Records to process:
* * * *
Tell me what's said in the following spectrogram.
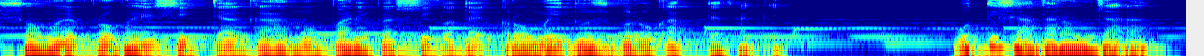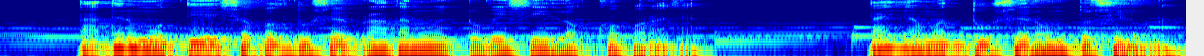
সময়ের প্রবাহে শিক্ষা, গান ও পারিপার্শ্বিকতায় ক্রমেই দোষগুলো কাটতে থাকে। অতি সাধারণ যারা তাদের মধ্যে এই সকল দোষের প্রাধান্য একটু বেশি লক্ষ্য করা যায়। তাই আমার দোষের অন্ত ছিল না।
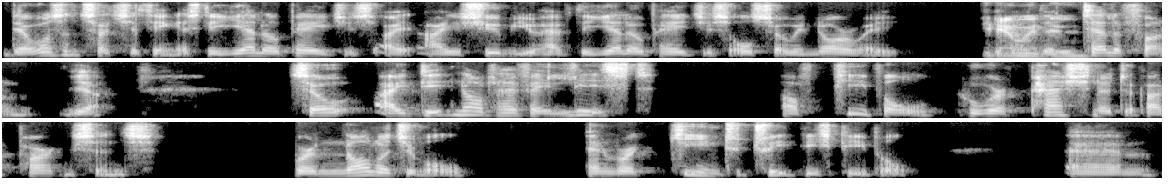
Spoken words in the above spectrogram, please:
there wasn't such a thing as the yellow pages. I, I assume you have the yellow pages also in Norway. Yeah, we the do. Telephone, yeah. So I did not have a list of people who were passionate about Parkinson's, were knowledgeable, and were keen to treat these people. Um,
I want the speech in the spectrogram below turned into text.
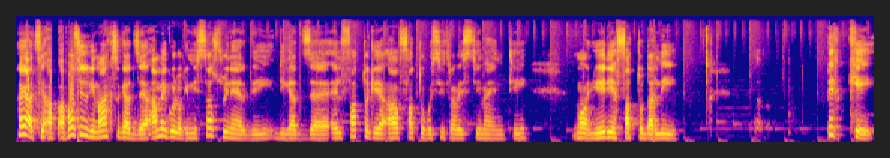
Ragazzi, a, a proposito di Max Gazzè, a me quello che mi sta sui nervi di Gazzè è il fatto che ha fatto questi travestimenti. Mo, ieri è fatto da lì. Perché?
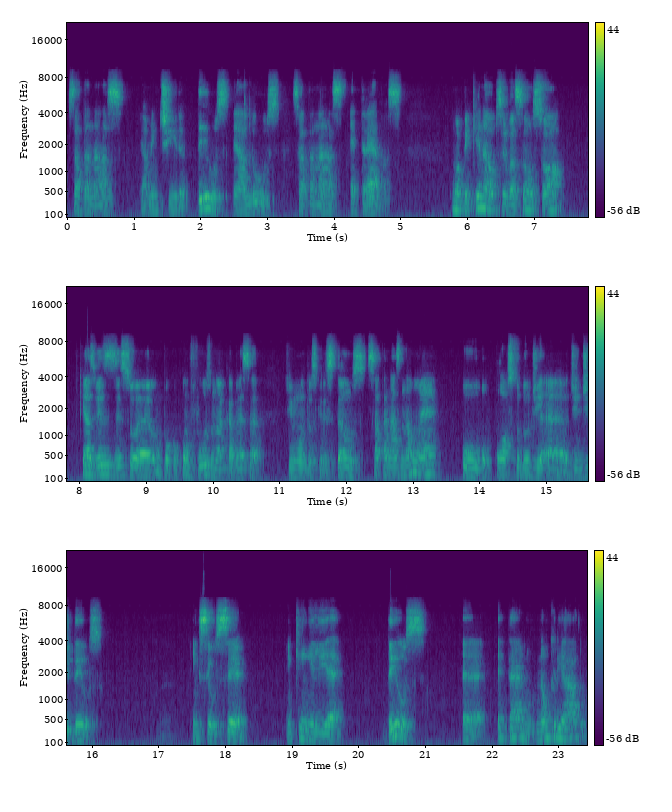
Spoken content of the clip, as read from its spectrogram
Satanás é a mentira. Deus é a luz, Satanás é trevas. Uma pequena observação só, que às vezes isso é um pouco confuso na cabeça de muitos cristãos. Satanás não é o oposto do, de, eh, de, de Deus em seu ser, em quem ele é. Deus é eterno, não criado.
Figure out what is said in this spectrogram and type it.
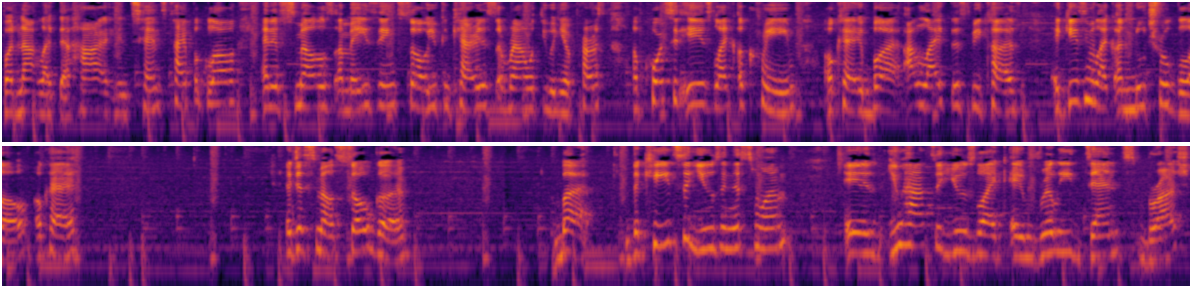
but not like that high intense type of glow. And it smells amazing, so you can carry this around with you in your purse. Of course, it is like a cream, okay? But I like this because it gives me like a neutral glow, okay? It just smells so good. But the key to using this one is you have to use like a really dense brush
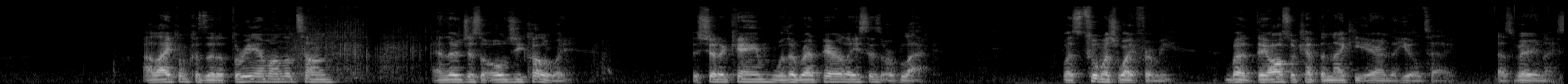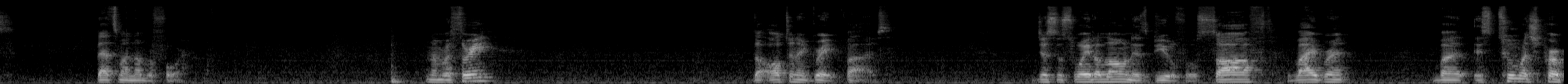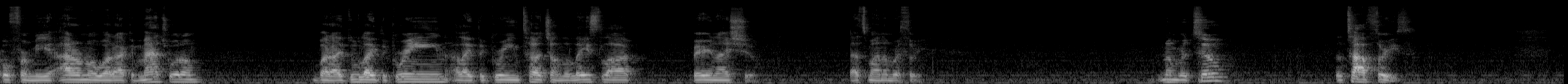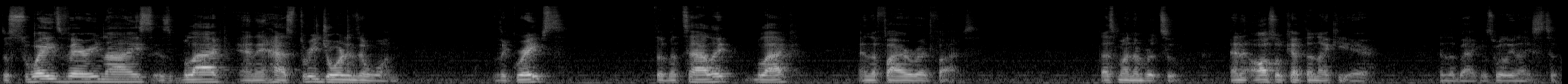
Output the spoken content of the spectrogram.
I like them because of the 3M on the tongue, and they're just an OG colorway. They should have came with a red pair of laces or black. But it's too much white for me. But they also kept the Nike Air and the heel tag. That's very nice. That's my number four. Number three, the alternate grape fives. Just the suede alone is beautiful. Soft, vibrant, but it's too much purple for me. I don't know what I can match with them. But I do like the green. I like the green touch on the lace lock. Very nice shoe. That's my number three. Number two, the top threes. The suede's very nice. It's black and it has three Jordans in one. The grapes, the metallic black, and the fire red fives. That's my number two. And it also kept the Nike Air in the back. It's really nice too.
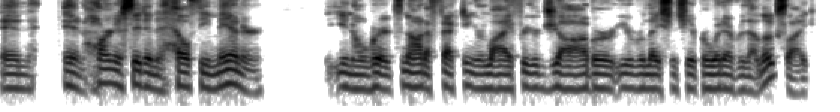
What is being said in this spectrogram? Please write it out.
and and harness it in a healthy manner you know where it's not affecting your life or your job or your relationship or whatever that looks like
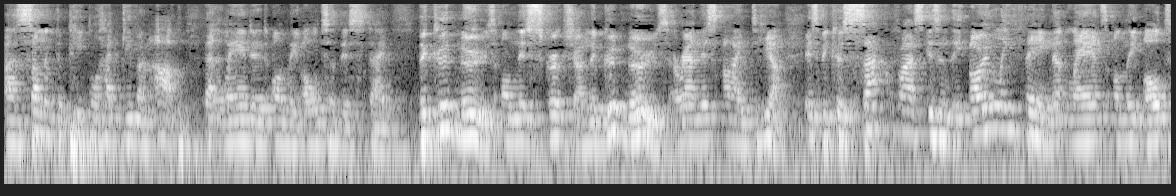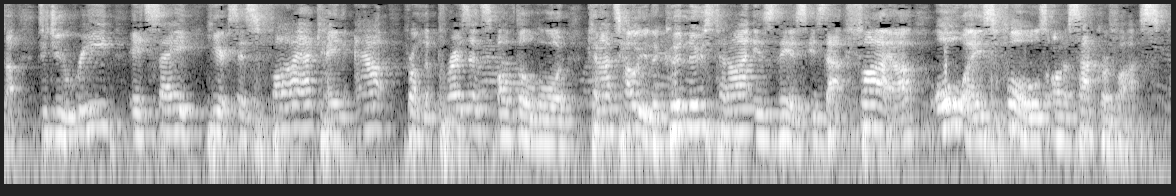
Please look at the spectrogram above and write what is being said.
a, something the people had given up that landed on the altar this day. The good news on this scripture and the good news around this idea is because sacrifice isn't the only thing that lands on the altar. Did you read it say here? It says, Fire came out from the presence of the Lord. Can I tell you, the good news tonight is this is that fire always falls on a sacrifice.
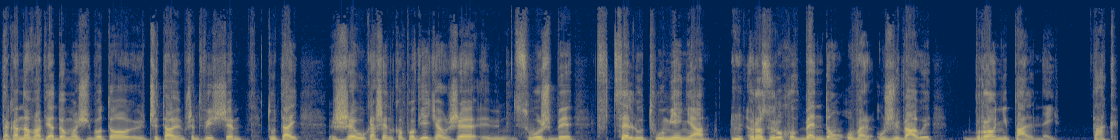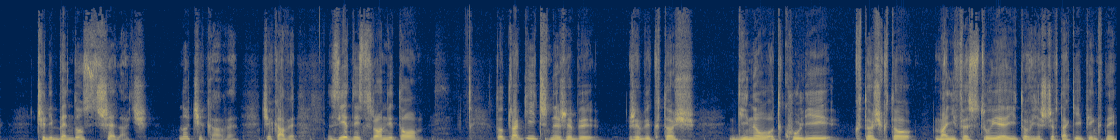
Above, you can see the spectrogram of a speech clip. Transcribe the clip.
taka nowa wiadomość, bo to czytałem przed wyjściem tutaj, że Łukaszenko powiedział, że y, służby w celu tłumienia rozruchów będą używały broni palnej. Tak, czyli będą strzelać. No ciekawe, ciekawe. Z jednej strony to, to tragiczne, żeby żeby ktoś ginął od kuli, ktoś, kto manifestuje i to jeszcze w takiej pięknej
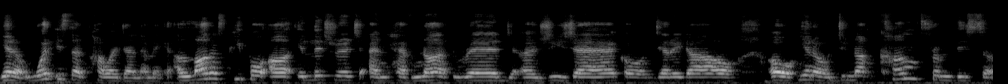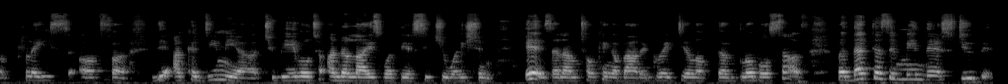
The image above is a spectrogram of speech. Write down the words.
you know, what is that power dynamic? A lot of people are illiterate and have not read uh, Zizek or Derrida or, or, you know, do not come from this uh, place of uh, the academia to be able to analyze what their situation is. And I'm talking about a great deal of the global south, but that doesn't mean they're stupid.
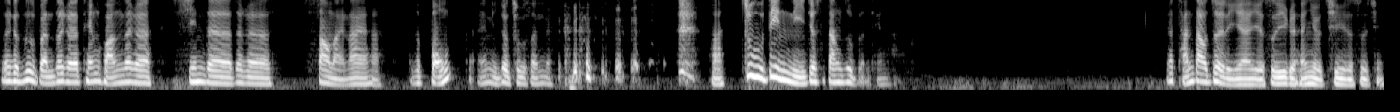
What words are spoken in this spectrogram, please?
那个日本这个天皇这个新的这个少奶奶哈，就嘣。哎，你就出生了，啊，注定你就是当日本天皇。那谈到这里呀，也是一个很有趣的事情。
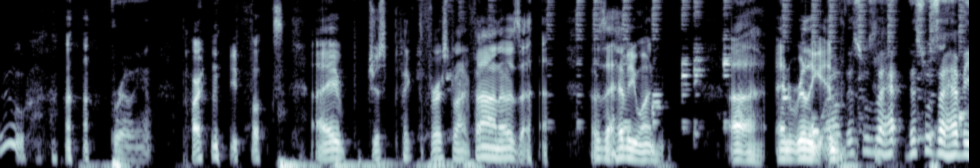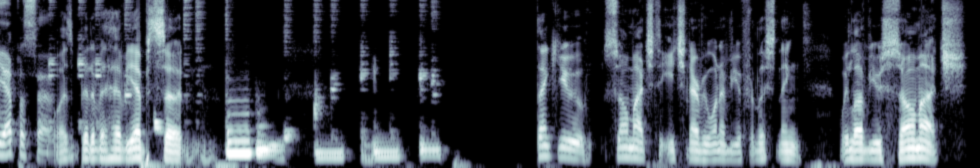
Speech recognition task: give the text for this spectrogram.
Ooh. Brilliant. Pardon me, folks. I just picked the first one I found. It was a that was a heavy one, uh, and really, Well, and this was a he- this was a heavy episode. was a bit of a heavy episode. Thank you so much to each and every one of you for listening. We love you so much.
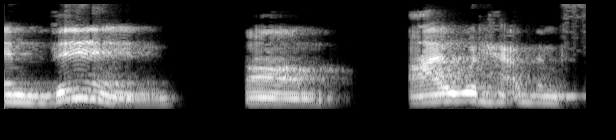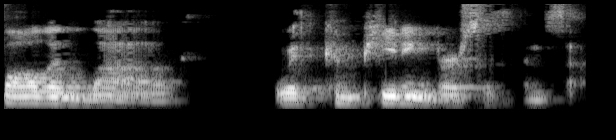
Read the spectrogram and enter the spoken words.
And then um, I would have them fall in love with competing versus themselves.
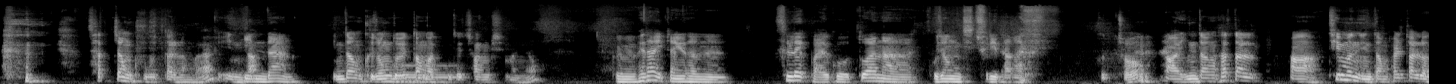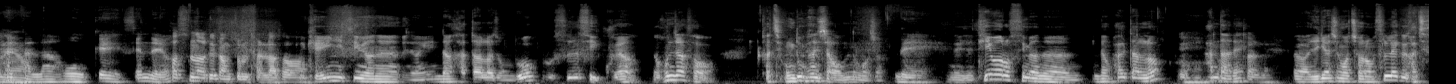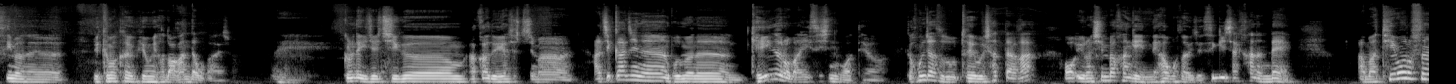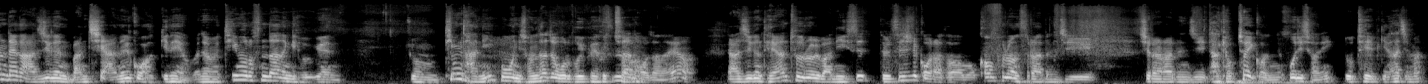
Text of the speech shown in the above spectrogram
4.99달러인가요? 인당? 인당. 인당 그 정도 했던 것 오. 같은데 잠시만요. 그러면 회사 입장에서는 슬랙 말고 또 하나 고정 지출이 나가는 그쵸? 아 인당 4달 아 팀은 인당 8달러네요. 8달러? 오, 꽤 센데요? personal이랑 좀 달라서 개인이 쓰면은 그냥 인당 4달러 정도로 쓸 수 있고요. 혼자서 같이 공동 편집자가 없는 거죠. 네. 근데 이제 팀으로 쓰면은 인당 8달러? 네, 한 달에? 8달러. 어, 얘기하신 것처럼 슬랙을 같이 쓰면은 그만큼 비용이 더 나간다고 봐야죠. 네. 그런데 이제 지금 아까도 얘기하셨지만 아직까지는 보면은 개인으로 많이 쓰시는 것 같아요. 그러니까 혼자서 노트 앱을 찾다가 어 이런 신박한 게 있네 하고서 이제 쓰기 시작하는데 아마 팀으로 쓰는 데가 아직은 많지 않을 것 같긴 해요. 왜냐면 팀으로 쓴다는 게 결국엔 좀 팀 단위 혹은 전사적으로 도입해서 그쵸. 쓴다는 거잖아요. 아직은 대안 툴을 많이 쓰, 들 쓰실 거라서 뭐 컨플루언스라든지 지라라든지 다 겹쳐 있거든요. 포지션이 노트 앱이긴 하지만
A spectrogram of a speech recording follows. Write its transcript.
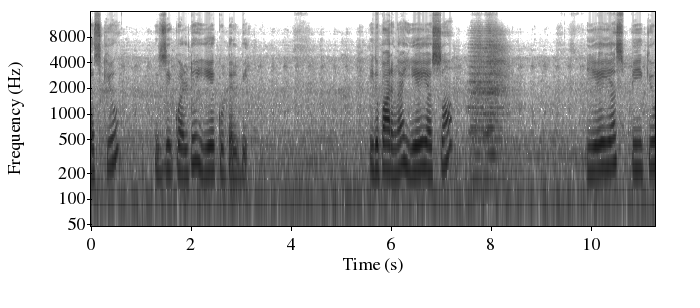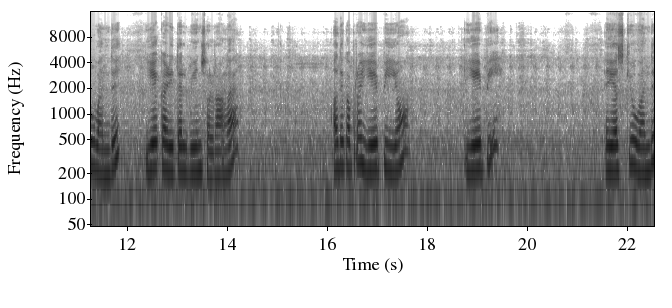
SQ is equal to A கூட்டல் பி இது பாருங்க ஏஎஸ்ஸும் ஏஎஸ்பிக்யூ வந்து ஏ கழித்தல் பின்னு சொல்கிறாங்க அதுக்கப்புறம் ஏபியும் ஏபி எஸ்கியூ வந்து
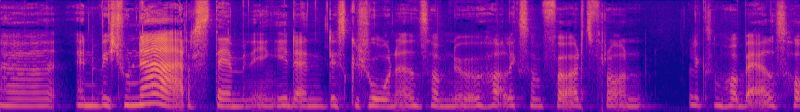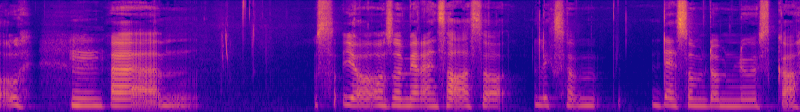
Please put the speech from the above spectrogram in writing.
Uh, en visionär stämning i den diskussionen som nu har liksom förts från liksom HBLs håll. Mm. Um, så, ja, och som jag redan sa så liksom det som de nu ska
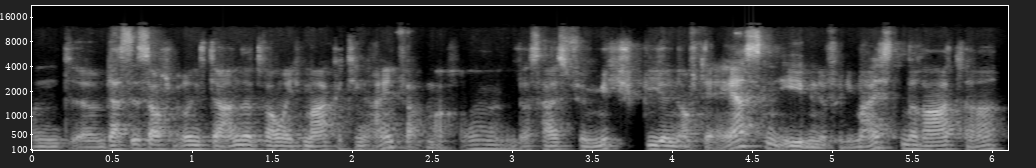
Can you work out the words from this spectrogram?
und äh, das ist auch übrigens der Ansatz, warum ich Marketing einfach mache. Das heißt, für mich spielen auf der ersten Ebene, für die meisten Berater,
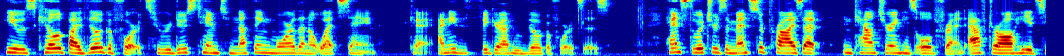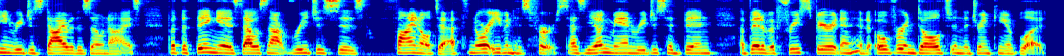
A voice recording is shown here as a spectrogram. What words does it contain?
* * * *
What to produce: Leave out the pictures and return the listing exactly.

Output below:
Tell me what's said in the following spectrogram.
সময়ের প্রবাহে শিক্ষা, গান ও পারিপার্শ্বিকতায় ক্রমেই দোষগুলো কাটতে থাকে। অতি সাধারণ যারা তাদের মধ্যে এই সকল দোষের প্রাধান্য একটু বেশি লক্ষ্য করা যায়। তাই আমার দোষের অন্ত ছিল না।
Spoken words in the above spectrogram, please:
there wasn't such a thing as the yellow pages. I, I assume you have the yellow pages also in Norway. Yeah, we the do. Telephone, yeah. So I did not have a list of people who were passionate about Parkinson's, were knowledgeable, and were keen to treat these people. Um,
I want the speech in the spectrogram below turned into text.
Ragazzi, a, a proposito di Max Gazzè, a me quello che mi sta sui nervi di Gazzè è il fatto che ha fatto questi travestimenti. Mo, ieri è fatto da lì. Perché?
Spoken content of the clip, as read from its spectrogram
Satanás é a mentira. Deus é a luz, Satanás é trevas. Uma pequena observação só, que às vezes isso é um pouco confuso na cabeça de muitos cristãos. Satanás não é o oposto do, de, eh, de, de Deus em seu ser, em quem ele é. Deus é eterno, não criado.
Figure out what is said in this spectrogram and type it.
but not like that high intense type of glow. And it smells amazing, so you can carry this around with you in your purse. Of course, it is like a cream, okay? But I like this because it gives me like a neutral glow, okay? It just smells so good. But the key to using this one is you have to use like a really dense brush
Output the spoken content of the spectrogram.
I like them because of the 3M on the tongue, and they're just an OG colorway. They should have came with a red pair of laces or black. But it's too much white for me. But they also kept the Nike Air and the heel tag. That's very nice. That's my number four. Number three, the alternate grape fives. Just the suede alone is beautiful. Soft, vibrant, but it's too much purple for me. I don't know what I can match with them. But I do like the green. I like the green touch on the lace lock. Very nice shoe. That's my number three. Number two, the top threes. The suede's very nice. It's black and it has three Jordans in one. The grapes, the metallic black, and the fire red fives. That's my number two. And it also kept the Nike Air in the back. It's really nice too.
What is being said in this spectrogram? Please write it out.
and and harness it in a healthy manner you know where it's not affecting your life or your job or your relationship or whatever that looks like
Please look at the spectrogram above and write what is being said.
a, something the people had given up that landed on the altar this day. The good news on this scripture and the good news around this idea is because sacrifice isn't the only thing that lands on the altar. Did you read it say here? It says, Fire came out from the presence of the Lord. Can I tell you, the good news tonight is this is that fire always falls on a sacrifice.
Above, you can see the spectrogram of a speech clip. Transcribe the clip.
taka nowa wiadomość, bo to czytałem przed wyjściem tutaj, że Łukaszenko powiedział, że y, służby w celu tłumienia rozruchów będą używały broni palnej. Tak, czyli będą strzelać. No ciekawe, ciekawe. Z jednej strony to, to tragiczne, żeby żeby ktoś ginął od kuli, ktoś, kto manifestuje i to jeszcze w takiej pięknej
The image above is a spectrogram of speech. Write down the words.
you know, what is that power dynamic? A lot of people are illiterate and have not read uh, Zizek or Derrida or, or, you know, do not come from this uh, place of uh, the academia to be able to analyze what their situation is. And I'm talking about a great deal of the global south, but that doesn't mean they're stupid.
What words are spoken in this spectrogram, please?
那个日本这个天皇这个新的这个少奶奶哈，就嘣。哎，你就出生了，啊，注定你就是当日本天皇。那谈到这里呀，也是一个很有趣的事情。
Speech recognition task: give the text for this spectrogram.
Ooh. Brilliant. Pardon me, folks. I just picked the first one I found. It was a that was a heavy one, uh, and really, Well, and this was a he- this was a heavy episode. was a bit of a heavy episode. Thank you so much to each and every one of you for listening. We love you so much.
Read the spectrogram and enter the spoken words.
And then um, I would have them fall in love with competing versus themselves.
Text of the speech shown in the above spectrogram
4.99달러인가요? 인당? 인당. 인당 그 정도 했던 것 오. 같은데 잠시만요. 그러면 회사 입장에서는 슬랙 말고 또 하나 고정 지출이 나가는 그쵸? 아 인당 4달 아 팀은 인당 8달러네요. 8달러? 오, 꽤 센데요? personal이랑 좀 달라서 개인이 쓰면은 그냥 인당 4달러 정도로 쓸 수 있고요. 혼자서 같이 공동 편집자가 없는 거죠. 네. 근데 이제 팀으로 쓰면은 인당 8달러? 네, 한 달에? 8달러. 어, 얘기하신 것처럼 슬랙을 같이 쓰면은 그만큼 비용이 더 나간다고 봐야죠. 네. 그런데 이제 지금 아까도 얘기하셨지만 아직까지는 보면은 개인으로 많이 쓰시는 것 같아요. 그러니까 혼자서 노트 앱을 찾다가 어 이런 신박한 게 있네 하고서 이제 쓰기 시작하는데 아마 팀으로 쓰는 데가 아직은 많지 않을 것 같긴 해요. 왜냐면 팀으로 쓴다는 게 결국엔 좀 팀 단위 혹은 전사적으로 도입해서 그쵸. 쓴다는 거잖아요. 아직은 대안 툴을 많이 쓰, 들 쓰실 거라서 뭐 컨플루언스라든지 지라라든지 다 겹쳐 있거든요. 포지션이 노트 앱이긴 하지만
A spectrogram of a speech recording follows. Write its transcript.
SQ is equal to A கூட்டல் பி இது பாருங்க ஏஎஸ்ஸும் ஏஎஸ்பிக்யூ வந்து ஏ கழித்தல் பின்னு சொல்கிறாங்க அதுக்கப்புறம் ஏபியும் ஏபி எஸ்கியூ வந்து
Please put the speech from the above spectrogram in writing.
Uh, en visionär stämning i den diskussionen som nu har liksom förts från liksom HBLs håll. Mm. Um, så, ja, och som jag redan sa så liksom det som de nu ska
Can you work out the words from this spectrogram?
und äh, das ist auch übrigens der Ansatz, warum ich Marketing einfach mache. Das heißt, für mich spielen auf der ersten Ebene, für die meisten Berater,
A voice recording is shown here as a spectrogram. What words does it contain?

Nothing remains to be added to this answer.